Nursing Science Postsecondary teachers instruct students in a wide variety of academic and technical subjects beyond the high school level. They may also conduct research and publish scholarly papers and books. Educational requirements vary with the subject taught and the type of educational institution. Typically postsecondary teachers must have a Ph.D. However, a master's degree may be enough for some postsecondary teachers at community colleges. Other postsecondary teachers may need work experience in their field of expertise. Education Postsecondary teachers who work for 4-year colleges and universities typically need a doctoral degree in their field.
Emergency Room and Trauma Nursing Postsecondary teachers instruct students in a wide variety of academic and technical subjects beyond the high school level. They may also conduct research and publish scholarly papers and books. Educational requirements vary with the subject taught and the type of educational institution. Typically postsecondary teachers must have a Ph.D. However, a master's degree may be enough for some postsecondary teachers at community colleges. Other postsecondary teachers may need work experience in their field of expertise. Education Postsecondary teachers who work for 4-year colleges and universities typically need a doctoral degree in their field.
Nursing Practice Medical and health services managers, also called healthcare executives or healthcare administrators, plan, direct, and coordinate medical and health services. They might manage an entire facility, a specific clinical area or department, or a medical practice for a group of physicians. Medical and health services managers must direct changes that conform to changes in healthcare laws, regulations, and technology. Most medical and health services managers have at least a bachelor’s degree before entering the field. However, master’s degrees are common and sometimes preferred by employers. Educational requirements vary by facility and specific function.

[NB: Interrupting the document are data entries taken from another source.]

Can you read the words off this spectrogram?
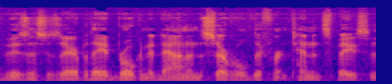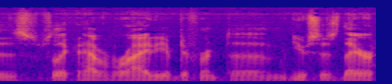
business is there, but they had broken it down into several different tenant spaces, so they could have a variety of different um, uses there.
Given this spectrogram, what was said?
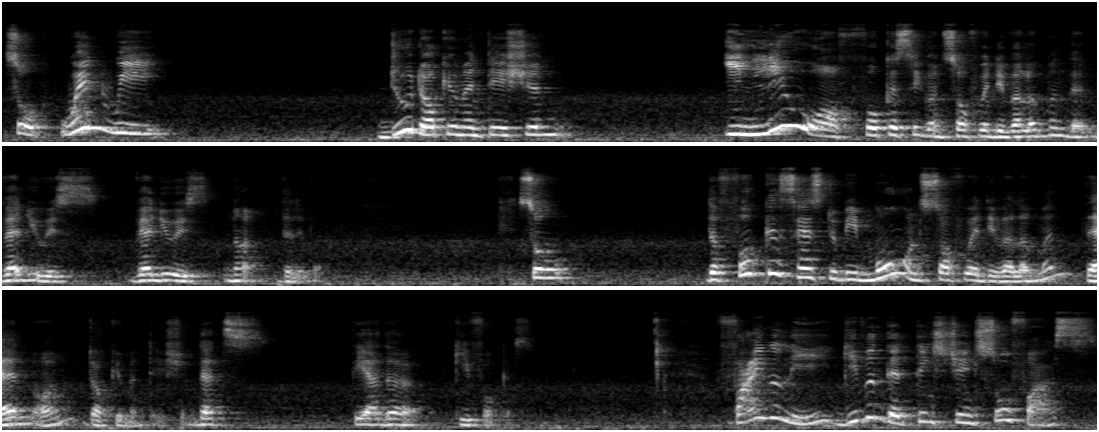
So when we do documentation in lieu of focusing on software development, the value is value is not delivered. So the focus has to be more on software development than on documentation. That's the other key focus. Finally, given that things change so fast,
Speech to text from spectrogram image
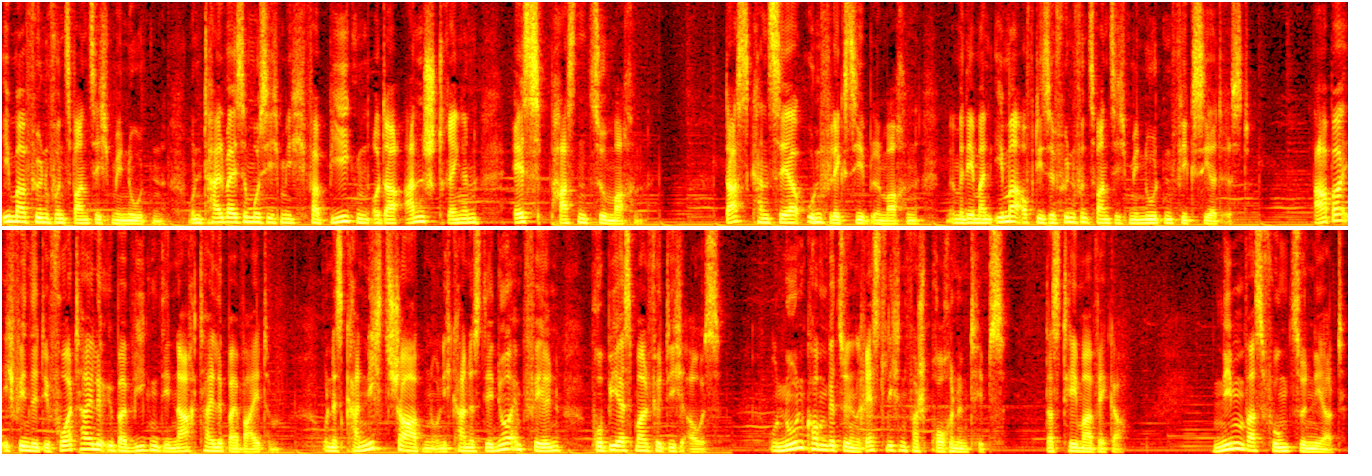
Immer 25 Minuten. Und teilweise muss ich mich verbiegen oder anstrengen, es passend zu machen. Das kann sehr unflexibel machen, indem man immer auf diese 25 Minuten fixiert ist. Aber ich finde, die Vorteile überwiegen die Nachteile bei weitem. Und es kann nichts schaden und ich kann es dir nur empfehlen, probier es mal für dich aus. Und nun kommen wir zu den restlichen versprochenen Tipps. Das Thema Wecker. Nimm, was funktioniert.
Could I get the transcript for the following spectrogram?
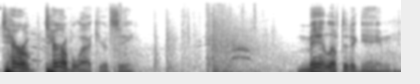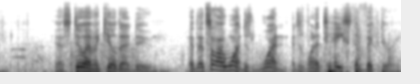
terrible, terrible accuracy. Minute left of the game. And I still haven't killed that dude. That's all I want. Just one. I just want a taste of victory.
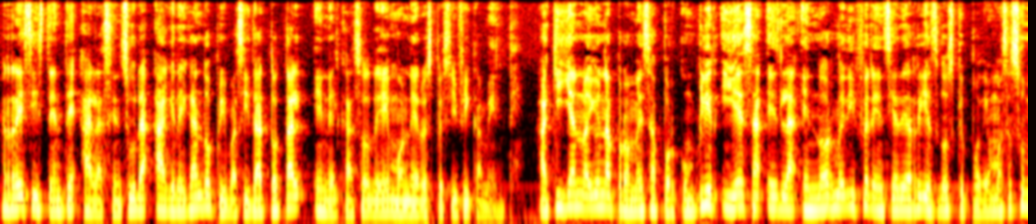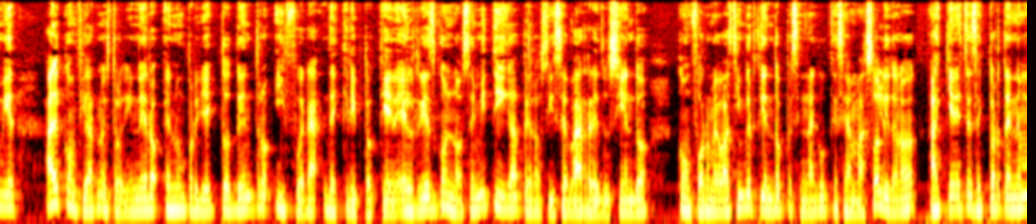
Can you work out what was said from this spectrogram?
resistente a la censura, agregando privacidad total en el caso de Monero específicamente. Aquí ya no hay una promesa por cumplir y esa es la enorme diferencia de riesgos que podemos asumir al confiar nuestro dinero en un proyecto dentro y fuera de cripto, que el riesgo no se mitiga, pero sí se va reduciendo conforme vas invirtiendo pues en algo que sea más sólido, ¿no? Aquí en este sector tenemos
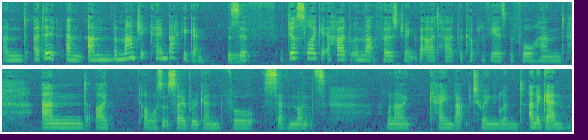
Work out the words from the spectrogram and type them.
and I did, and and the magic came back again, as hmm. if just like it had in that first drink that I'd had the couple of years beforehand, and I I wasn't sober again for seven months when I came back to England. And again,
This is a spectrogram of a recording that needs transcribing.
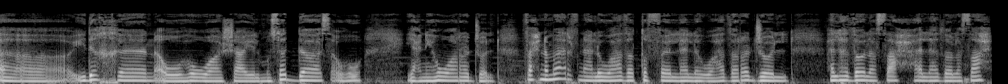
آه يدخن أو هو شايل مسدس أو هو يعني هو رجل. فإحنا ما عرفنا هل هو هذا طفل هل هو هذا رجل هل هذولا صح هل هذولا صح.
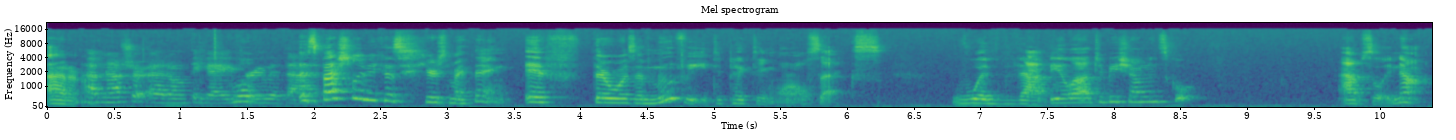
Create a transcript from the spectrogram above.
i don't know I'm not sure. I don't think I agree well, with that. Especially because here's my thing: if there was a movie depicting oral sex, would that be allowed to be shown in school? Absolutely not.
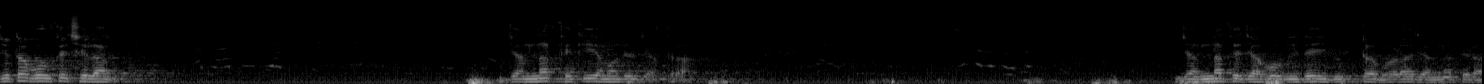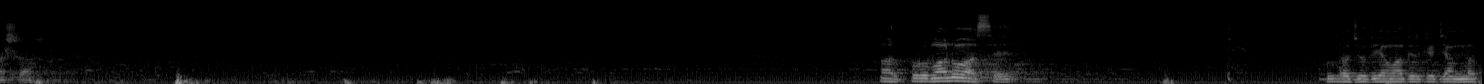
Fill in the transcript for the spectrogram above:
যেটা বলতেছিলাম, জান্নাত থেকেই আমাদের যাত্রা। জান্নাতে যাব, বিদেই বুকটা ভরা জান্নাতের আশা। আর প্রমাণও আছে আল্লাহ যদি আমাদেরকে জান্নাত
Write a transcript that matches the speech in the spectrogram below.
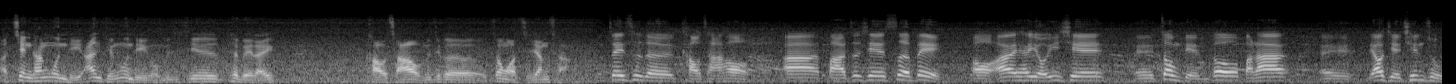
啊健康问题、安全问题，我们今天特别来考察我们这个中华纸浆厂。这一次的考察哈啊，把这些设备哦，啊还有一些呃重点都把它呃了解清楚。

Education Medical and health services managers typically need at least a bachelor’s degree to enter the occupation.

Job Outlook for other majors in Health and Wellness

Job Title Number of jobs Median Salary Job outlook
Chiropractic 47400 $71410 Faster than average
Dentistry 153500 $156240 Much faster than average
Veterinary Medicine 79600 $93830 Much faster than average
Registered Nurse 1314400 $78470 Much faster than average
Nursing Administration 352200 $99730 Much faster than average
Nursing Practitioner 1314400 $78470 Much faster than average
Nursing Practice 352200 $99730 Much faster than average